Give her a secret grave !
She sleeps in peace, and I am free,
No longer Terror's slave:
And homage still, from all the world,
Shall greet my spotless name,
Since surges break and waves are curled
Above its threatened shame."
ABOVE the city hangs the moon,
Some clouds are boding rain,
Gilbert, erewhile on journey gone,
To-night comes home again.
Ten years have passed above his head,
Each year has brought him gain;
His prosperous life has smoothly sped,
Without or tear or stain.
'Tis somewhat late–the city clocks
Twelve deep vibrations toll,
As Gilbert at the portal knocks,
Which is his journey's goal.

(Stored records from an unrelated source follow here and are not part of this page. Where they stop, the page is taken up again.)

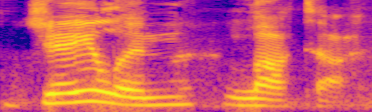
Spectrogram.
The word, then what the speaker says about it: Jalen Latta: He is It is Jalen Latta. I was close. It's just the word, the emphasis, which syllable you put the emphasis on, But he is a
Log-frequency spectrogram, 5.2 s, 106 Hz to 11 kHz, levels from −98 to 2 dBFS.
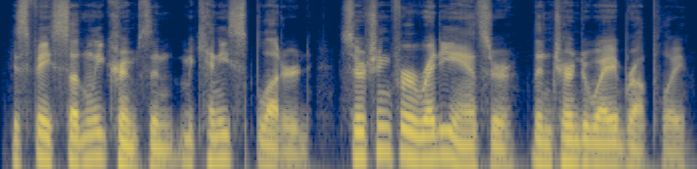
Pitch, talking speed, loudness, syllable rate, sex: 110 Hz, 170 wpm, -19 LUFS, 6.3 syllables/s, male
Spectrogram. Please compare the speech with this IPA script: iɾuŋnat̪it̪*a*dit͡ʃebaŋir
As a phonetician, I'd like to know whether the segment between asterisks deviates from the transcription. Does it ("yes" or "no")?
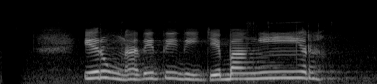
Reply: yes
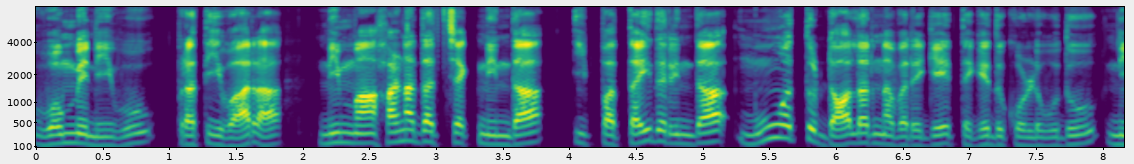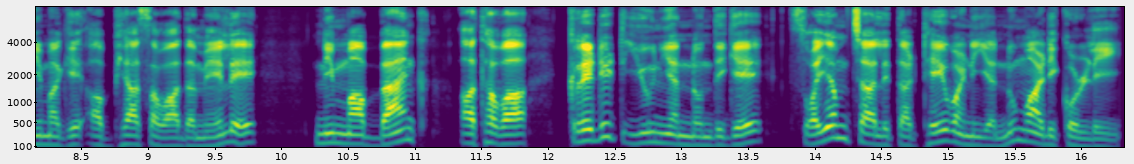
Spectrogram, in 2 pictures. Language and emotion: Kannada, neutral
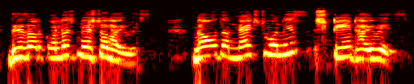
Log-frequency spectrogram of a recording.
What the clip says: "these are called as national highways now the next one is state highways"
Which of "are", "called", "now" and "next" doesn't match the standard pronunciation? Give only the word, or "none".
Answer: called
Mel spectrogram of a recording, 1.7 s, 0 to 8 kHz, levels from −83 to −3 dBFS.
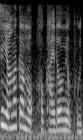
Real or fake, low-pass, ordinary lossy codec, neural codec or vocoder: fake; 7.2 kHz; none; codec, 44.1 kHz, 7.8 kbps, Pupu-Codec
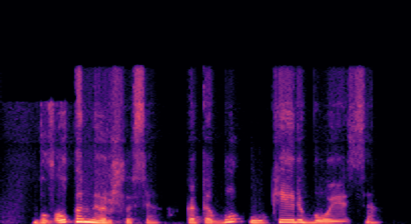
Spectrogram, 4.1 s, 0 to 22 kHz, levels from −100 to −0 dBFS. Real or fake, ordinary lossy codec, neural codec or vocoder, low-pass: fake; Opus, 24 kbps; codec, 44.1 kHz, 3.4 kbps, Pupu-Codec; 14.4 kHz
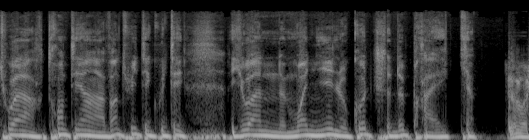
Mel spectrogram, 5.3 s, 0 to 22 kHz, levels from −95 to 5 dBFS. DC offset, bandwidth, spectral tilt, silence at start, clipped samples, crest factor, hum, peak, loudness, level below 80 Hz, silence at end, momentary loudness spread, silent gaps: under 0.1%; 16 kHz; -4 dB/octave; 0 s; under 0.1%; 12 dB; none; -20 dBFS; -32 LUFS; -44 dBFS; 0 s; 5 LU; none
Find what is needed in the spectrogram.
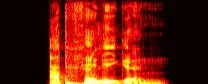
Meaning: inflection of abfällig: 1. strong genitive masculine/neuter singular 2. weak/mixed genitive/dative all-gender singular 3. strong/weak/mixed accusative masculine singular 4. strong dative plural
- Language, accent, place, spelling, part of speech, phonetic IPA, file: German, Germany, Berlin, abfälligen, adjective, [ˈapˌfɛlɪɡn̩], De-abfälligen.ogg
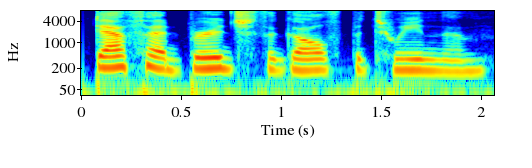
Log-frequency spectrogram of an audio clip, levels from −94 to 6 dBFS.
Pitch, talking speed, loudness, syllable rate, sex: 185 Hz, 205 wpm, -20 LUFS, 4.6 syllables/s, female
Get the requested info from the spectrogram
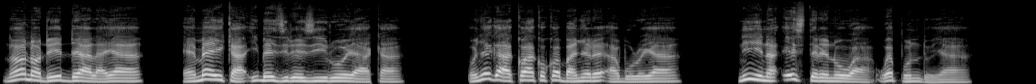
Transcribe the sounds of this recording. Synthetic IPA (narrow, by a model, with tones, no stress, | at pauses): nɔ˦nɔ˨dʊ˨ɪ˦dɪ˦a˨la˨ja˦ | e˨me˦ɣɪ˦ka˨i˦k͡pe˦zi˨ɾe˦zi˦i˦ɾu˦o˦ja˨a˦ka˦ | o˦ɲe˦ɡa˨a˨kɔ˦a˦kʊ˦kɔ˦ba˨ɲe˦ɾe˦a˨ɡ͡bʊ˨ɾʊ˨ja˦ | ni˦ɦi˨na˨ʔe˦s̬te˨ɾe˨nʊ˨wa̰˨we˦pʊ˨n̩˦dʊ̰˨ja˦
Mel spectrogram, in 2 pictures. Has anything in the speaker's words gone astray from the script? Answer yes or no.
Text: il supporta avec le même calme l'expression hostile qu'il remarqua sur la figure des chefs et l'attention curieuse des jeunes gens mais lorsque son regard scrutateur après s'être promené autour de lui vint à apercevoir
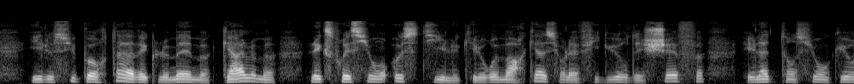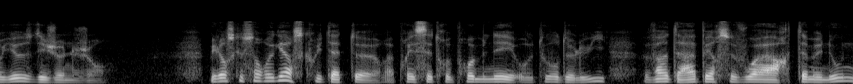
no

The street is still and desolate,
The moon hid by a cloud;
Gilbert, impatient, will not wait,–
His second knock peals loud.
The clocks are hushed; there's not a light
In any window nigh,
And not a single planet bright
Looks from the clouded sky;
The air is raw, the rain descends,
A bitter north-wind blows;
His cloak the traveller scarce defends–
Will not the door unclose ?
[Page 74]He knocks the third time, and the last;
The hand that lifts the latchet, holds
A candle to his sight,
And Gilbert, on the step, beholds
A woman, clad in white.
Lo ! water from her dripping dress
Runs on the streaming floor;
From every dark and clinging tress,
The drops incessant pour.
There's none but her to welcome him;
She holds the candle high,
And, motionless in form and limb,
Stands cold and silent nigh;
There's sand and sea-weed on her robe,
Her hollow eyes are blind;
No pulse in such a frame can throb,
No life is there defined.
Gilbert turned ashy-white, but still
His lips vouchsafed no cry;
He spurred his strength and master-will
To pass the figure by,–
[Page 75]But, moving slow, it faced him straight,
He sank upon his knees and prayed;
The shape stood rigid there;
He called aloud for human aid,
No human aid was near.
An accent strange did thus repeat
Heaven's stern but just decree:
" The measure thou to her didst mete,
To thee shall measured be !"
Gilbert sprang from his bended knees,
By the pale spectre pushed,
And, wild as one whom demons seize,
Up the hall-staircase rushed;
Entered his chamber–near the bed
Sheathed steel and fire-arms hung–
Impelled by maniac purpose dread,
He chose those stores among.
Across his throat, a keen-edged knife
With vigorous hand he drew;
The wound was wide–his outraged life
Rushed rash and redly through.
And thus died, by a shameful death,
A wise and worldly man,
Who never drew but selfish breath
Since first his life began.